[Extracted records]
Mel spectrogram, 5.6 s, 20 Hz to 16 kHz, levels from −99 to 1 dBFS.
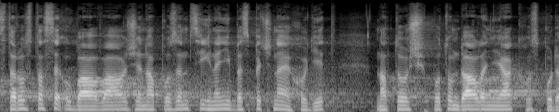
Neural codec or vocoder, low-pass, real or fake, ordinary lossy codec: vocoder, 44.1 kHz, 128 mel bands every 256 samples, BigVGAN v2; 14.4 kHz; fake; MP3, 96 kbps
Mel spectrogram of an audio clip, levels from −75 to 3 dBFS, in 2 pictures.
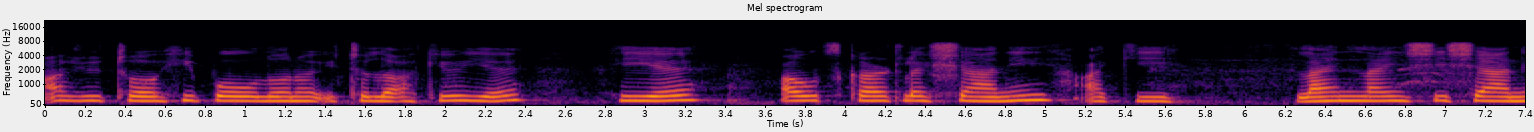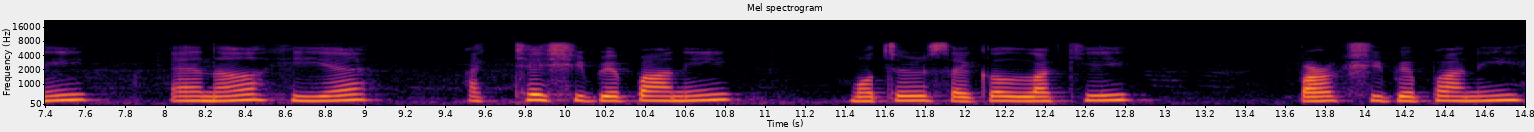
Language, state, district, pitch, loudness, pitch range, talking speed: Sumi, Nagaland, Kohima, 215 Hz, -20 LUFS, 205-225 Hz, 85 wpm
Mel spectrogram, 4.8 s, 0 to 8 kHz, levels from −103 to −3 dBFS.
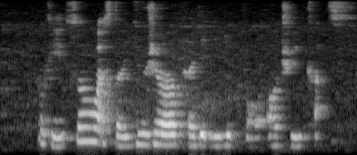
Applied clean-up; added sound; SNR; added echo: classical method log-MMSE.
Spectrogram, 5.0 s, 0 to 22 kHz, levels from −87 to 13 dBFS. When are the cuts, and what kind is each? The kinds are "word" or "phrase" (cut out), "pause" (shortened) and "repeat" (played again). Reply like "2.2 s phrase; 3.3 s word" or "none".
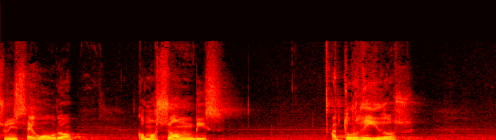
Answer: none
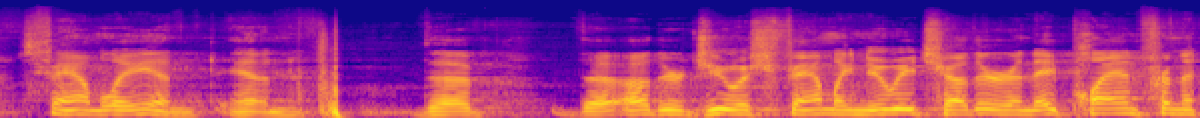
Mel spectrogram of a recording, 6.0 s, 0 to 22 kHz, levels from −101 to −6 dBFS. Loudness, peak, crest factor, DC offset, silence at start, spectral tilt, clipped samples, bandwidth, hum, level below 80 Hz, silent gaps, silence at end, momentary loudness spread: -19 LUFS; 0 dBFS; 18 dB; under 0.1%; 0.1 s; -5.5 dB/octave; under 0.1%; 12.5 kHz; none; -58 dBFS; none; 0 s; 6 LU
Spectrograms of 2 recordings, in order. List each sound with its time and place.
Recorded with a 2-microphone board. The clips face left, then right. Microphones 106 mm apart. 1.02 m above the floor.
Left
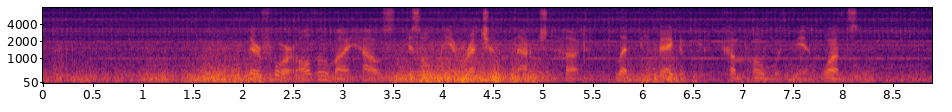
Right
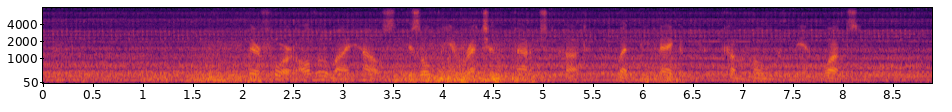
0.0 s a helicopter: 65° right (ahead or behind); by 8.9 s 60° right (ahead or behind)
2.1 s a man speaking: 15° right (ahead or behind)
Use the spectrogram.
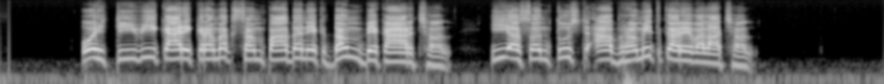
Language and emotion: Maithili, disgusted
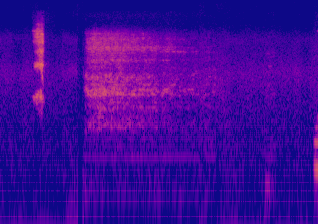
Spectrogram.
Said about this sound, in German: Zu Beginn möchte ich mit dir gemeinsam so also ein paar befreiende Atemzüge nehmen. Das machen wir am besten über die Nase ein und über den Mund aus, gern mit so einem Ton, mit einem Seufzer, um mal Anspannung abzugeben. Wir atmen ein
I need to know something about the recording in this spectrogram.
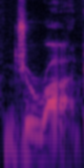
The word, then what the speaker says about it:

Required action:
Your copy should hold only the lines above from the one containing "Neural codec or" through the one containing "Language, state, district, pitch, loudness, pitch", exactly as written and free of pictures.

Written answer:
Neural codec or vocoder, low-pass, real or fake, ordinary lossy codec: vocoder, 44.1 kHz, 128 mel bands every 256 samples, BigVGAN v2; 14.4 kHz; fake; MP3, 96 kbps
Mel spectrogram of an audio clip, levels from −75 to 3 dBFS, in 2 pictures.
Language, state, district, pitch, loudness, pitch range, talking speed: Sumi, Nagaland, Kohima, 215 Hz, -20 LUFS, 205-225 Hz, 85 wpm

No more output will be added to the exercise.